To give one example of his own area Khizr Hayat Tiwana faced strong opposition from the descendants of Pirs and Sajjada Nashins. In district Shahpur, Khwaja Qamar-ul-Din Sialvi, Qazi Zafar Hussain, and Qazi Mazhar Qayyum gave tough competition to Tiwanas. Khwaja Qamar-ul-Din Sialvi of Sial Sharif, a descendant of great Pir Khawaja Sham-ud-Din was president of District Shahpur Muslim League. He was very influential in his region. Likewise, Qazis of Soon Valley and descendants of Sufi Qazi Mian Muhammad Amjad commanded great respect in their areas. They appealed to their people to vote against Tiwanas. With regard to the exertion of religious influence over the people, the grandfather of Khizar Hayat Tiwana, Malik Sahib Khan could not compete with the great grandfather of Qazi Zafar Hussain, and Qazi Mazhar Qayyum, Qazi Kalim Allah, and their father Qazi Mian Muhammad Amjad. According to SARAH F. D. ANSARI, the Sajjada Nashin or Pir families were not so rich in terms of land as the great landlords of Punjab but these Sajjada Nashin or Pir families exerted great political and religious influence over the people.

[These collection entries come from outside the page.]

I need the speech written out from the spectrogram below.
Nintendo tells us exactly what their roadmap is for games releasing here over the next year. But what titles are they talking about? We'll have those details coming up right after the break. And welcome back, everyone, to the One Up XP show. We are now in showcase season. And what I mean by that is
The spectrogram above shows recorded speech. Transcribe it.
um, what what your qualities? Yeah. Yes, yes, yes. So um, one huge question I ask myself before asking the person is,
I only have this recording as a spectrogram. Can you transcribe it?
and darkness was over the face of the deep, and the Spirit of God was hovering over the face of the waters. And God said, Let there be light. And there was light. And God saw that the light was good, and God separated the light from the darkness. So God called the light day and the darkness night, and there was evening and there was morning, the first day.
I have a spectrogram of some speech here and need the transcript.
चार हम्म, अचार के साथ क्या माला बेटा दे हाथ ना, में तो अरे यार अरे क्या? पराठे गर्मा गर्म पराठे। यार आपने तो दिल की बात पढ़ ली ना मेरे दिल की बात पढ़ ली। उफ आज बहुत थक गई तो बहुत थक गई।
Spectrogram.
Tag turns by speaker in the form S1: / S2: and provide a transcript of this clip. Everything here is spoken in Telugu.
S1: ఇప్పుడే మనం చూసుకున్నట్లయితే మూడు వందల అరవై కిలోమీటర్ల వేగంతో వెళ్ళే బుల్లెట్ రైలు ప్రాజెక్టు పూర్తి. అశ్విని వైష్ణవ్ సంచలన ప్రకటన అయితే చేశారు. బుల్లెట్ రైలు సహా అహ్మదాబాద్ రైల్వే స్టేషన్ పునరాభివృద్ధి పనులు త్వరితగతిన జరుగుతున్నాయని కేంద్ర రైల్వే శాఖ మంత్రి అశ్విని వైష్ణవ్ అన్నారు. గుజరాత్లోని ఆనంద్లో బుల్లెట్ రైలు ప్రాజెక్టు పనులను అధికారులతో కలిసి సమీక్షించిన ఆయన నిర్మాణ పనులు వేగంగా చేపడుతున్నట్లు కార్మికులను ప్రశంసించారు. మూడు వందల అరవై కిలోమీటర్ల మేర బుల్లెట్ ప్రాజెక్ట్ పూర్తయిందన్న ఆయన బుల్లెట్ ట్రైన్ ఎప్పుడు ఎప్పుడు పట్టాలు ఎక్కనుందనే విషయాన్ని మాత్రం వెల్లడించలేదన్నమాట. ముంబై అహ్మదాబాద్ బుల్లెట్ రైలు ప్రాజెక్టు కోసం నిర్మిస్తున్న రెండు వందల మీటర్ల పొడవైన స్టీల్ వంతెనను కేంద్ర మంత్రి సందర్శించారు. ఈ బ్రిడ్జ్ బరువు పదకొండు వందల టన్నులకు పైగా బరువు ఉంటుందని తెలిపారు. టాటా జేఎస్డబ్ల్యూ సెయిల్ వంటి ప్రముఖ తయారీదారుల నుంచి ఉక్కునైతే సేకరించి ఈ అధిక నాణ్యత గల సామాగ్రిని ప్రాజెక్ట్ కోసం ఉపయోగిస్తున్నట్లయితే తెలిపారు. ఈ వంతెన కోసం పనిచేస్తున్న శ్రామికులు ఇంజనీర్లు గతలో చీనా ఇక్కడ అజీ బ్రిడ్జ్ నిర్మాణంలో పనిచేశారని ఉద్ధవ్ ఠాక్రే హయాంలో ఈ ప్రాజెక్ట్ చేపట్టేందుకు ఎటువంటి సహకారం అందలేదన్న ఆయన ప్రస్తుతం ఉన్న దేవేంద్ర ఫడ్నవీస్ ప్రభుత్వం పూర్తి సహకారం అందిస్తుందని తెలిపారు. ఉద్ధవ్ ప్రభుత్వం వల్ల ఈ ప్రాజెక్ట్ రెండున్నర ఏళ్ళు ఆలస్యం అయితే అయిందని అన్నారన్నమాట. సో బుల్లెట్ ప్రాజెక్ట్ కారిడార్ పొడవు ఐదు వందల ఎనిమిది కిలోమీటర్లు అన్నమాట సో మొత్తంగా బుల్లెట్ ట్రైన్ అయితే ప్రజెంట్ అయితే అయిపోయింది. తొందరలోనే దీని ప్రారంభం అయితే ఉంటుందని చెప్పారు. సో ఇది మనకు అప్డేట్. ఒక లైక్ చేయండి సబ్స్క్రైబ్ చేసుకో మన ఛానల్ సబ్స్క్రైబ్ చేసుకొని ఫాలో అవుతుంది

According to Ayesha Jalal, David Gimartin believes that a number of Pirs developed a personal stake in the League's election campaign; not because this was the most appropriate tactical response to the prospect of a British transfer of power but because the Pirs saw in the Pakistan movement an opportunity to break out of the colonial structures that had for so long thwarted their religious interests.
Pakistan came into being on 14 August 1947, "Pakistan would never have come into being", Talbot argues, "had the Unionist Party held on to the support of Muslim rural elites during the 1946 Punjab Provincial Assembly Election. The Muslim Landlords and Pirs joined the Muslim League before the 1946 election, without its victory in Punjab in that election", Talbot asserts, "the Muslim League would not have gotten Pakistan".
Penderel Moon simply attributes the League's rise to power to the alluring and irresistible appeal of the Pakistan cry to the Muslim masses. Peter Hardy's explained that the Muslim League gained its electoral success in the Punjab by making a religious appeal over the heads of the professional politicians. Pakistani historians have explained the League's success in the Punjab, as elsewhere in the subcontinent, solely in terms of the Two Nation Theory.
Whatever the historians may suggest, one thing is clear that League's success was due to the political vision, farsightedness of Muhammad Ali Jinnah. He was a Grandmaster of the game by his cleverness and clever calculations.